Conclusion 2: The self is the subject of consciousness, and the mind is that by which the self is the subject of consciousness.

The self, remember, is the causer of my consciousness as "mine," or it is the concrete thing of which the mind is an abstract aspect; and since the mind makes my consciousness subjective, then obviously the subject of consciousness is the self.

The subject, then, is precisely not what Sartre thought it was, a "non-being" which "nothingizes" being into various objects. You might get this if you pushed Kant to his logical absurdity; and Sartre admits--glories in the fact--that his philosophy is absurd. The self is a being, because, as we saw, the mind as restricting consciousness to being just this stream is existence, and so the self is something that exists. Furthermore, the subject is what unifies consciousness, and it is the unification that makes the form of consciousness "for itself," not the "cutting off"; the "cutting off" has to be done by a different existence from the mind.

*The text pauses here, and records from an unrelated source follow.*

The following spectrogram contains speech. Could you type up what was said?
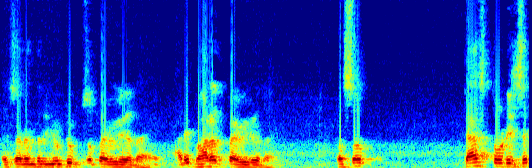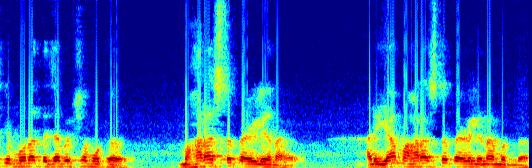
त्याच्यानंतर यूट्यूबचं पॅव्हिलियन आहे आणि भारत पॅव्हिलियन आहे. तसं त्याच तोडीचं किंवा त्याच्यापेक्षा मोठं महाराष्ट्र पॅव्हिलियन आहे. आणि या महाराष्ट्र पॅव्हिलियनामधनं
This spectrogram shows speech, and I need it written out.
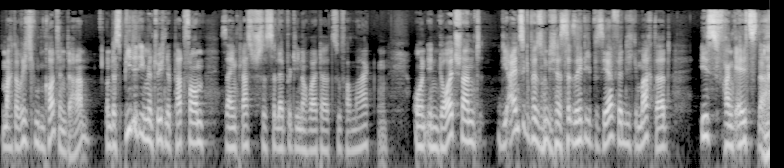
macht auch richtig guten Content da. Und das bietet ihm natürlich eine Plattform, sein klassisches Celebrity noch weiter zu vermarkten. Und in Deutschland, die einzige Person, die das tatsächlich bisher, finde ich, gemacht hat, ist Frank Elstner.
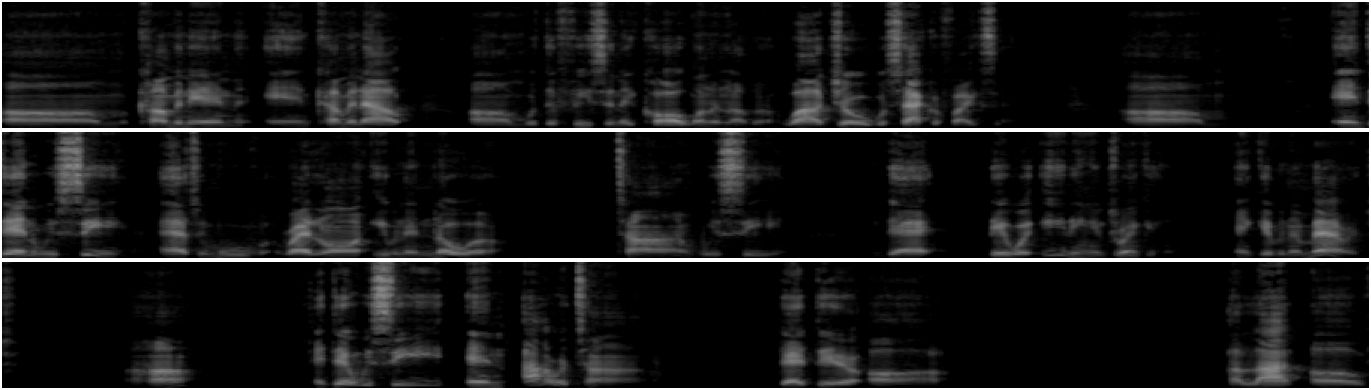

Note also that, pace Sartre and Kant and practically every other analyzer of consciousness since Descartes, the subject of consciousness (the self) is not totally identical with the mind. The subject of consciousness is, if you will, at least a mind; but we have no grounds for saying that the subject of consciousness is different from the subject of other acts (like eating, moving, radiating out colors of light, and so on), which are also "mine." That is, if the subject of consciousness were the mind, then the subject would be "in" some kind of machine called "the body I inhabit," and its acts would not really be my acts, any more than the squeaks and rattles of my car are my acts just because I am inside it.

No, there is one subject of both my mental acts and my bodily acts; and that is myself. How there can be one something that is really one (and so must act as a unit) and simultaneously acts with many different acts (and so must be really multiple) is an effect which we will get to later; but we mustn't close off this possibility by a restrictive definition now(2)

. In fact, what I am is a body, as we will see: a body one aspect of which is a mind (and the mind, as I have already mentioned, is in fact the brain, which is only one part of the body, and even of the body's nervous system); and the fact that logically we can't talk about bodies yet doesn't mean we should be Cartesians and make it impossible to do so by the way we define our terms.



1. I realize that Kant distinguished the two on the basis of the fact that imagining doesn't behave "lawfully" the way perceiving does; but this doesn't fit the facts of experience either, since there are laws of imagining, as esthetics shows; and as autism and schizophrenia reveal, the imaginary world can often be even more logical than the real world. But, as I say, it is not my purpose really to refute Kant, except in the sense of providing a simpler theory that explains all that he explains and some things that he can't.

2. In other words, we are tabling the issue of whether the self is a "substance" in any sense or not, which Descartes affirmed and Kant denied. All I am doing so far is leaving the issue open, because it is thought to be closed because of the mess Descartes made of "substance," and Locke's and Hume's and especially Kant's demolition of the whole original idea of "substance."